Data records:
= = =

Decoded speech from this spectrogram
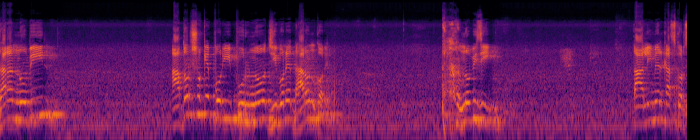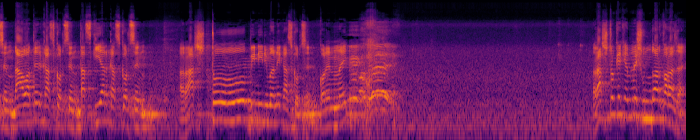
যারা নবীর আদর্শকে পরিপূর্ণ জীবনে ধারণ করে। নবীজি তালিমের কাজ করছেন, দাওয়াতের কাজ করছেন তাস্কিয়ার কাজ করছেন, রাষ্ট্র বিনির্মাণে কাজ করছেন। করেন নাই? রাষ্ট্রকে কেমনে সুন্দর করা যায়?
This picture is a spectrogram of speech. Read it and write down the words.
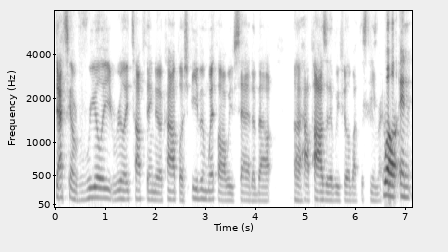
that's a really, really tough thing to accomplish, even with all we've said about uh, how positive we feel about this team right now. Well, and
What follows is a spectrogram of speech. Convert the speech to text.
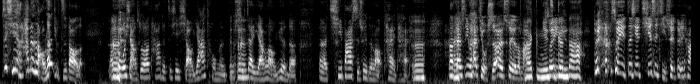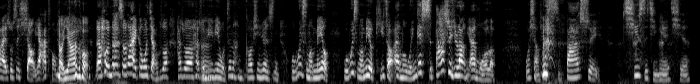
这些啊他们老了就知道了。然后我想说，他的这些小丫头们都是在养老院的，呃，七八十岁的老太太。嗯。那但是因为他九十二岁了嘛，他年纪更大。对啊，所以这些七十几岁对于他来说是小丫头。小丫头。然后那时候他还跟我讲说，他说他说 Vivian，我真的很高兴认识你。我为什么没有我为什么没有提早按摩？我应该十八岁就让你按摩了。我想说十八岁，七十几年前。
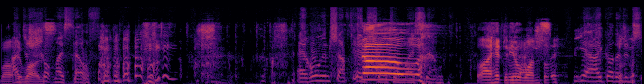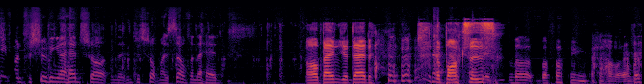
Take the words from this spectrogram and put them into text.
well, I it just was. shot myself. Errungenschaft headshot No! on myself. well, I hit Did Neil once. actually? Yeah, I got an achievement for shooting a headshot and it just shot myself in the head. Oh, Ben, you're dead. The boxes. the the fucking oh, whatever.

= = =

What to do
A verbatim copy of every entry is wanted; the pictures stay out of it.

Solution to the exercise
Decoded speech from this spectrogram
যারা নবীর আদর্শকে পরিপূর্ণ জীবনে ধারণ করে। নবীজি তালিমের কাজ করছেন, দাওয়াতের কাজ করছেন তাস্কিয়ার কাজ করছেন, রাষ্ট্র বিনির্মাণে কাজ করছেন। করেন নাই? রাষ্ট্রকে কেমনে সুন্দর করা যায়?
This picture is a spectrogram of speech. Read it and write down the words.
that's a really, really tough thing to accomplish, even with all we've said about uh, how positive we feel about this team right now. Well, and
What follows is a spectrogram of speech. Convert the speech to text.
这些啊他们老了就知道了。然后我想说，他的这些小丫头们都是在养老院的，呃，七八十岁的老太太。嗯。那但是因为他九十二岁了嘛，他年纪更大。对啊，所以这些七十几岁对于他来说是小丫头。小丫头。然后那时候他还跟我讲说，他说他说 Vivian，我真的很高兴认识你。我为什么没有我为什么没有提早按摩？我应该十八岁就让你按摩了。我想说十八岁，七十几年前。
Take the words from this spectrogram and put them into text.
well, I it just was. shot myself. Errungenschaft headshot No! on myself. well, I hit Did Neil once. actually? Yeah, I got an achievement for shooting a headshot and it just shot myself in the head. Oh, Ben, you're dead. The boxes. the the fucking oh, whatever.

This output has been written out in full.